We’ll get help and we’ll be helped. No shame. No fear of judgment. And no, we won’t miss out on one priceless moment of our lives. Because that would be the real shame. Let’s keep the faith and patience and discipline and humour and use the knowledge we have and the knowledge we’ll gain to heal.
I should remind you of what Van Gogh also said:
“If I did not give vent to my feelings every so often, then, I think, the boiler would burst.
I must tell you something that, were I to keep it bottled up inside me, might distress me, but which, if I just come straight out with it, may turn out to be not too bad.”
“The artist always comes up against resistance from nature in the beginning, but if he really takes her seriously he will not be put off by that opposition, on the contrary, it is all the more incentive to win her over – at heart, nature and the honest draughtsman are as one. (Nature is most certainly ‘intangible’, yet one must come to grips with her and do so with a firm hand.) And having wrestled and struggled with nature for some time now, I find her more yielding and submissive, not that I have got there yet, no one is further from thinking that than I am, but things are beginning to come more easily.
The struggle with nature is sometimes a bit like what Shakespeare calls ‘taming the shrew’ (which means wearing down the opposition, bon gré et mal gré (willy-nilly)). In many fields, but especially in drawing, I think that ‘serrer the près vaut mieux que lâcher’ (persistence is better than surrender).”
Let’s be inspired by his life of colour than the paleness of his death.

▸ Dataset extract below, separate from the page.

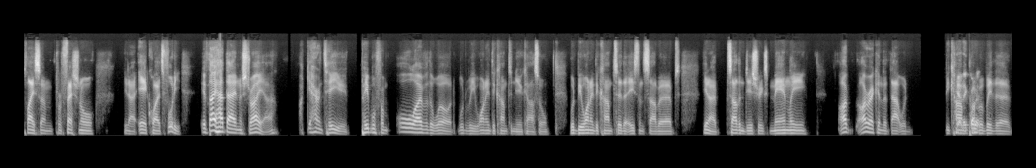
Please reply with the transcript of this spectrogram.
play some professional, you know, air quotes footy. If they had that in Australia, I guarantee you people from all over the world would be wanting to come to Newcastle, would be wanting to come to the eastern suburbs, you know, southern districts, Manly, I I reckon that that would become they've got it. probably the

Until speaking about it is hard, write to me and anyone else you would. But don’t ever stop reaching out. We can’t help you unless you want to be helped Ollie. More importantly, although you aren’t ALL you have (we’re all here for you), you have to want to help yourself. That’s the springboard you somersault your way back up from.